TRY IT
Return the lines below exactly, please, from the one containing "Recognize words in spectrogram" through the last one, both included, and leave out any pictures.

Extracted records
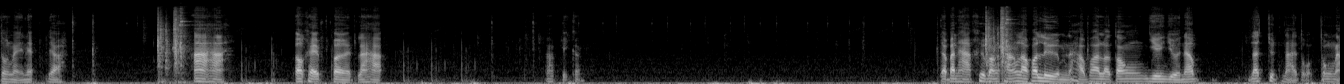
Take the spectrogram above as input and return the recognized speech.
ตรงไหนเนี่ยเดี๋ยวอ่าฮะโอเคเปิดแล้วครับ อะปิดก่อน แต่ปัญหาคือบางครั้งเราก็ลืมนะครับ ว่าเราต้องยืนอยู่ณณจุดไหนตรงตรงไหน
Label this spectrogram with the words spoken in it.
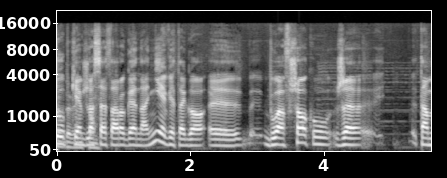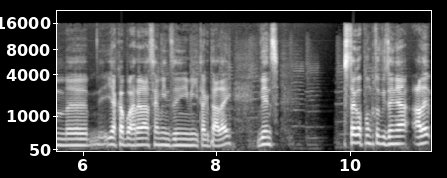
dupkiem dla Setha Rogena, nie wie tego, y, była w szoku, że tam y, jaka była relacja między nimi i tak dalej, więc z tego punktu widzenia, ale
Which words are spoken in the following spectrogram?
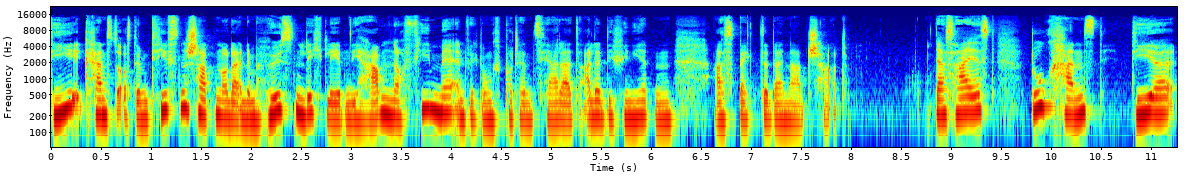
die kannst du aus dem tiefsten Schatten oder in dem höchsten Licht leben. Die haben noch viel mehr Entwicklungspotenzial als alle definierten Aspekte deiner Chart. Das heißt, du kannst dir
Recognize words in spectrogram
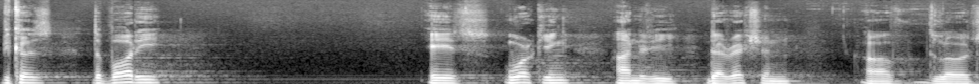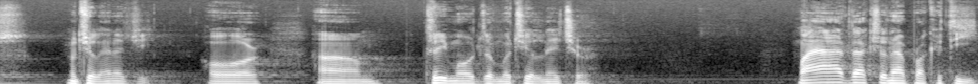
Because the body is working under the direction of the Lord's material energy or um, three modes of material nature. Maya Dakshana Prakriti.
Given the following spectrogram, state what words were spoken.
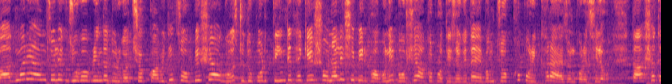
বাগমারি আঞ্চলিক যুববৃন্দ দুর্গোৎসব কমিটি চব্বিশে আগস্ট দুপুর তিনটে থেকে সোনালী শিবির ভবনে বসে আঁকো প্রতিযোগিতা এবং চক্ষু পরীক্ষার আয়োজন করেছিল। তার সাথে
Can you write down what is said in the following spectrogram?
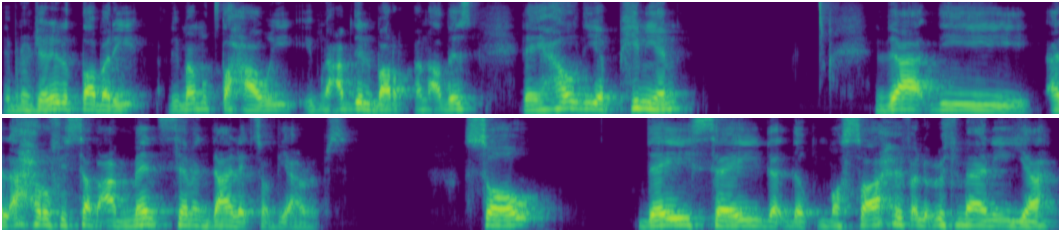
Ibn Jarir al-Tabari, Imam al-Tahawi, Ibn Abdul Barr and others, they held the opinion that the Al-Ahruf al-Sab'a meant seven dialects of the Arabs. So they say that the Masahif al-Uthmaniyah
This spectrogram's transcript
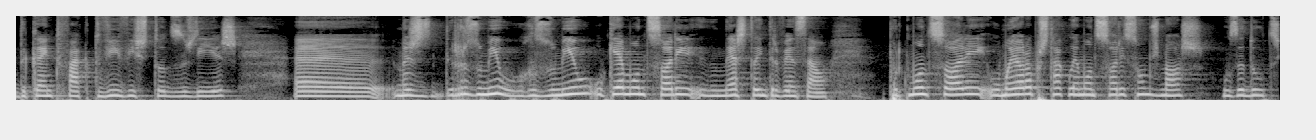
de quem de facto vive isto todos os dias. Uh, mas resumiu, resumiu o que é Montessori nesta intervenção. Porque Montessori, o maior obstáculo em Montessori somos nós, os adultos,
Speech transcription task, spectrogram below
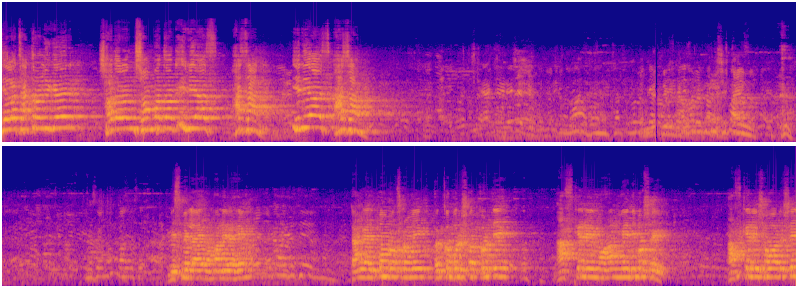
জেলা ছাত্রলীগের সাধারণ সম্পাদক ইলিয়াস হাসান। ইলিয়াস হাসান। টাঙ্গাইল পৌর শ্রমিক ঐক্য পরিষদ কর্তৃক আজকের এই মহান মে দিবসে, আজকের এই সমাবেশে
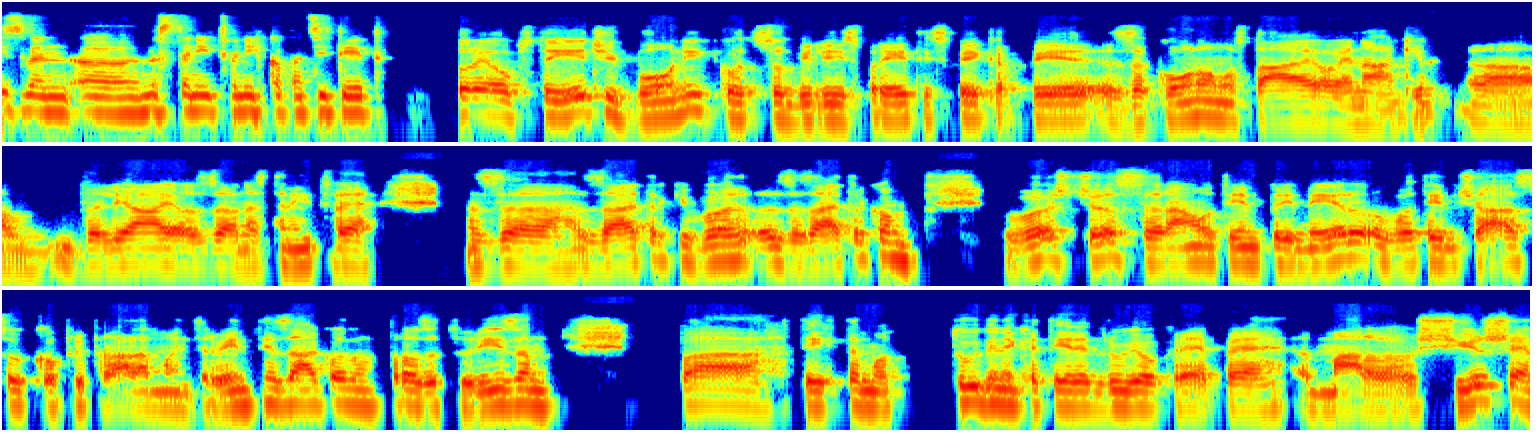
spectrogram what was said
izven uh, nastanitvenih kapacitet? Torej, obstoječi boni, kot so bili sprejeti s PKP zakonom, ostajajo enaki. Veljajo za nastanitve z zajtrki, v, za zajtrkom. Vse čas, ravno v tem primeru, v tem času, ko pripravljamo interventni zakon za turizem, pa tehtamo tudi nekatere druge ukrepe, malo širše.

OUTPUT FOR THIS TASK
Recognize words in spectrogram
Because the body is working under the direction of the Lord's material energy or um, three modes of material nature. Maya Dakshana Prakriti.
Given the following spectrogram, state what words were spoken.
বাগমারি আঞ্চলিক যুববৃন্দ দুর্গোৎসব কমিটি চব্বিশে আগস্ট দুপুর তিনটে থেকে সোনালী শিবির ভবনে বসে আঁকো প্রতিযোগিতা এবং চক্ষু পরীক্ষার আয়োজন করেছিল। তার সাথে
Can you write down what is said in the following spectrogram?
Ibn Jarir al-Tabari, Imam al-Tahawi, Ibn Abdul Barr and others, they held the opinion that the Al-Ahruf al-Sab'a meant seven dialects of the Arabs. So they say that the Masahif al-Uthmaniyah
This spectrogram's transcript
de quem de facto vive isto todos os dias. Uh, mas resumiu, resumiu o que é Montessori nesta intervenção. Porque Montessori, o maior obstáculo em Montessori somos nós, os adultos,
Speech transcription task, spectrogram below
জেলা ছাত্রলীগের সাধারণ সম্পাদক ইলিয়াস হাসান। ইলিয়াস হাসান। টাঙ্গাইল পৌর শ্রমিক ঐক্য পরিষদ কর্তৃক আজকের এই মহান মে দিবসে, আজকের এই সমাবেশে
spectrogram what was said
izven uh, nastanitvenih kapacitet? Torej, obstoječi boni, kot so bili sprejeti s PKP zakonom, ostajajo enaki. Veljajo za nastanitve z zajtrki, v, za zajtrkom. Vse čas, ravno v tem primeru, v tem času, ko pripravljamo interventni zakon za turizem, pa tehtamo tudi nekatere druge ukrepe, malo širše.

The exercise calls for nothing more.